● **Assigned task**:
Before printing the listing, strip out its pictures and keep everything else exact.

● **Data for this task**:
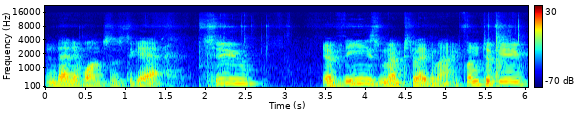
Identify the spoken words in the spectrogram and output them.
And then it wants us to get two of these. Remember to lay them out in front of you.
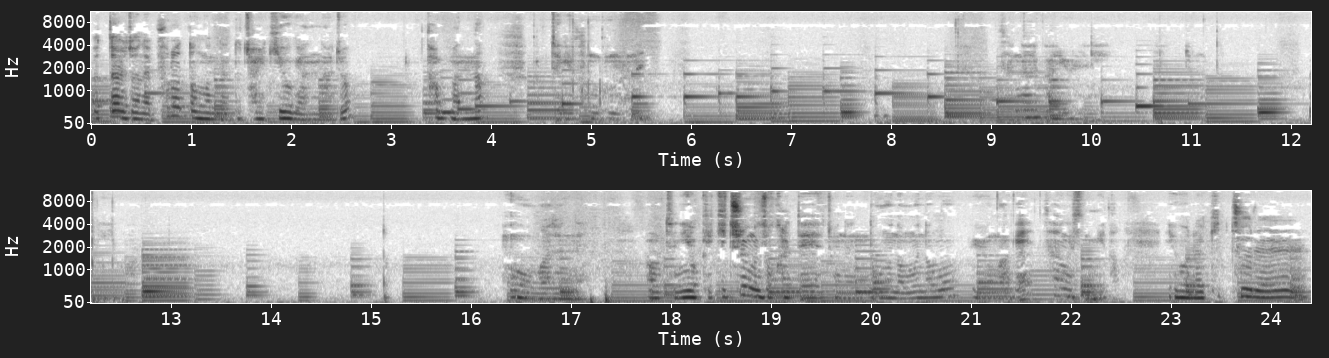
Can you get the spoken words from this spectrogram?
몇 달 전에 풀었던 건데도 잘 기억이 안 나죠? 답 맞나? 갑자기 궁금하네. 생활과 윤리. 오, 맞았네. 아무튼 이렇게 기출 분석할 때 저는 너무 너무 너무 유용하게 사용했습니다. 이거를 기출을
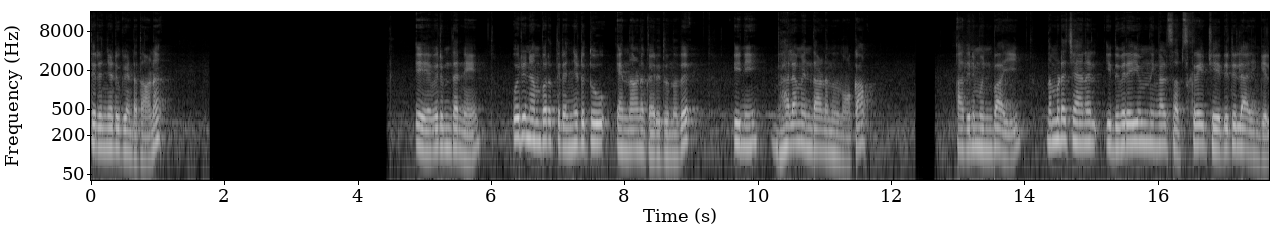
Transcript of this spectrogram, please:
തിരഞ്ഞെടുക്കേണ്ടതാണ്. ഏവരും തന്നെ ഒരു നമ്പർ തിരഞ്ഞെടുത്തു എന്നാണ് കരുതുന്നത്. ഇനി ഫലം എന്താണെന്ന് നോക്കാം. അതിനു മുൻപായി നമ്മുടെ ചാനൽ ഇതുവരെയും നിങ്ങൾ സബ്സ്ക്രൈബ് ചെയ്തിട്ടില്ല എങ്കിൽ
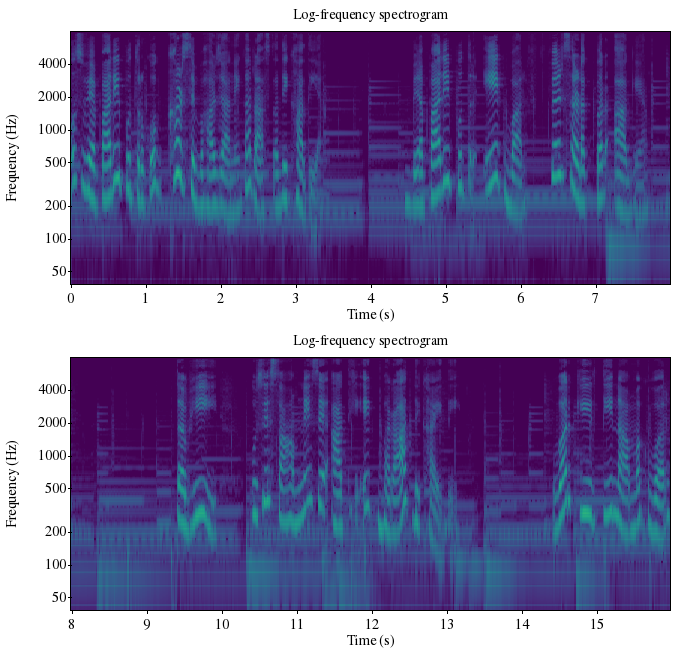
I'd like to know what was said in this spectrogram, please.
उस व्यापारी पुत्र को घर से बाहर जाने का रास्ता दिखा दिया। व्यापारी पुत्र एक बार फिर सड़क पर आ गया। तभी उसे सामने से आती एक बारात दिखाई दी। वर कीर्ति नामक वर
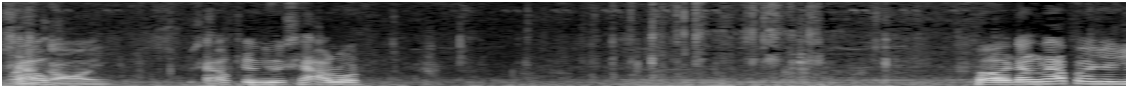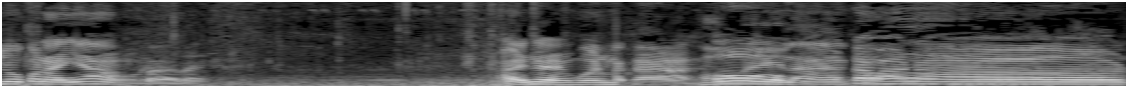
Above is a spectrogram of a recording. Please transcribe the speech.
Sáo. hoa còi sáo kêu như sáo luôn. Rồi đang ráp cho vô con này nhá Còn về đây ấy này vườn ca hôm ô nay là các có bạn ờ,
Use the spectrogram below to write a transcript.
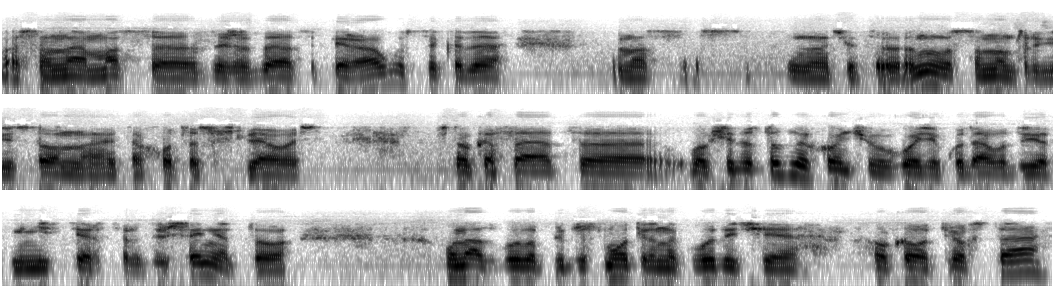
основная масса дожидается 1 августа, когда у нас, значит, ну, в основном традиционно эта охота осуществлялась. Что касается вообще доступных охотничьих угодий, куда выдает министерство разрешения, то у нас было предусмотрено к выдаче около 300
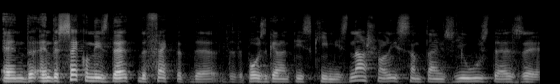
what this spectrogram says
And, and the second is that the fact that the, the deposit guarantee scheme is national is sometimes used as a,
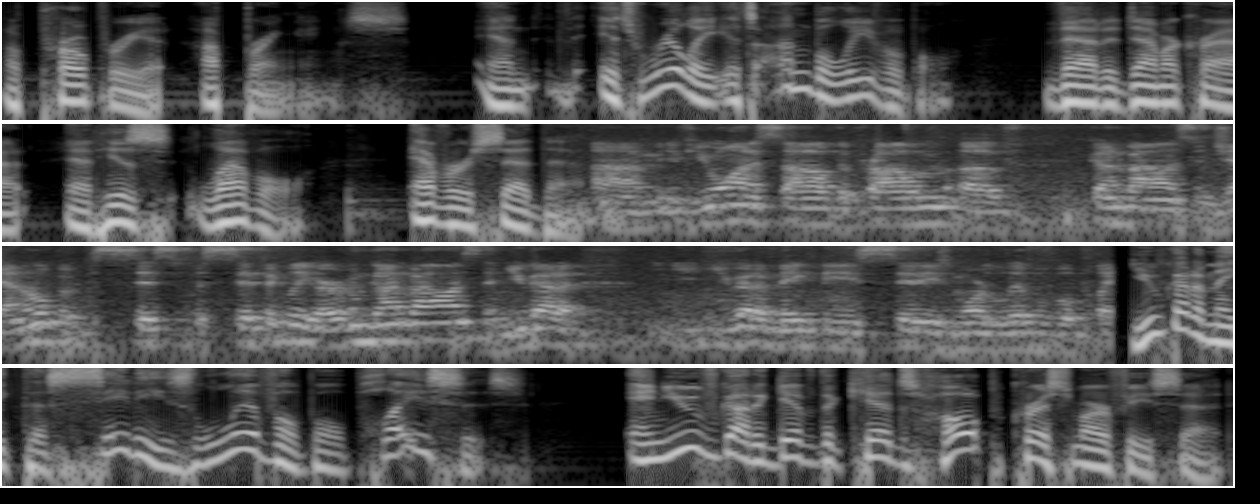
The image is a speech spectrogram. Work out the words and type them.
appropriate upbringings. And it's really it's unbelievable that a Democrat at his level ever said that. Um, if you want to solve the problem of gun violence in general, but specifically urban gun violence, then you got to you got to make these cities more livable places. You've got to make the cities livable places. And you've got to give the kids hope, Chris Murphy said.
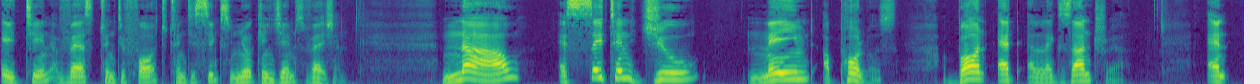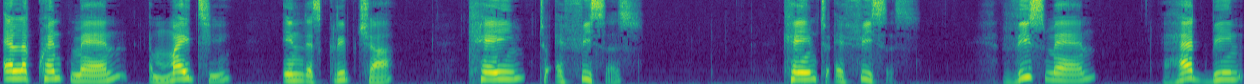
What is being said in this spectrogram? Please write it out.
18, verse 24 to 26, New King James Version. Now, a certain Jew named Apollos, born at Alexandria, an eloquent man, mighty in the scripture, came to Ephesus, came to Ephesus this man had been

● **Solution for this problem**:
Identify the spoken words in the spectrogram and output them.
And then it wants us to get two of these. Remember to lay them out in front of you.
Can you get the spoken words from this spectrogram?
몇 달 전에 풀었던 건데도 잘 기억이 안 나죠? 답 맞나? 갑자기 궁금하네. 생활과 윤리. 오, 맞았네. 아무튼 이렇게 기출 분석할 때 저는 너무 너무 너무 유용하게 사용했습니다. 이거를 기출을
Transcript of this spectrogram, please:
തിരഞ്ഞെടുക്കേണ്ടതാണ്. ഏവരും തന്നെ ഒരു നമ്പർ തിരഞ്ഞെടുത്തു എന്നാണ് കരുതുന്നത്. ഇനി ഫലം എന്താണെന്ന് നോക്കാം. അതിനു മുൻപായി നമ്മുടെ ചാനൽ ഇതുവരെയും നിങ്ങൾ സബ്സ്ക്രൈബ് ചെയ്തിട്ടില്ല എങ്കിൽ
I'd like to know what was said in this spectrogram, please.
उस व्यापारी पुत्र को घर से बाहर जाने का रास्ता दिखा दिया। व्यापारी पुत्र एक बार फिर सड़क पर आ गया। तभी उसे सामने से आती एक बारात दिखाई दी। वर कीर्ति नामक वर
Above is a spectrogram of a recording. Please transcribe the speech.
Sáo. hoa còi sáo kêu như sáo luôn. Rồi đang ráp cho vô con này nhá Còn về đây ấy này vườn ca hôm ô nay là các có bạn ờ,
Use the spectrogram below to write a transcript.
основная масса дожидается 1 августа, когда у нас, значит, ну, в основном традиционно эта охота осуществлялась. Что касается вообще доступных охотничьих угодий, куда выдает министерство разрешения, то у нас было предусмотрено к выдаче около 300
what this spectrogram says
And, and the second is that the fact that the, the deposit guarantee scheme is national is sometimes used as a,
The image is a speech spectrogram. Work out the words and type them.
appropriate upbringings. And it's really it's unbelievable that a Democrat at his level ever said that. Um, if you want to solve the problem of gun violence in general, but specifically urban gun violence, then you got to you got to make these cities more livable places. You've got to make the cities livable places. And you've got to give the kids hope, Chris Murphy said.
What is being said in this spectrogram? Please write it out.
18, verse 24 to 26, New King James Version. Now, a certain Jew named Apollos, born at Alexandria, an eloquent man, mighty in the scripture, came to Ephesus, came to Ephesus this man had been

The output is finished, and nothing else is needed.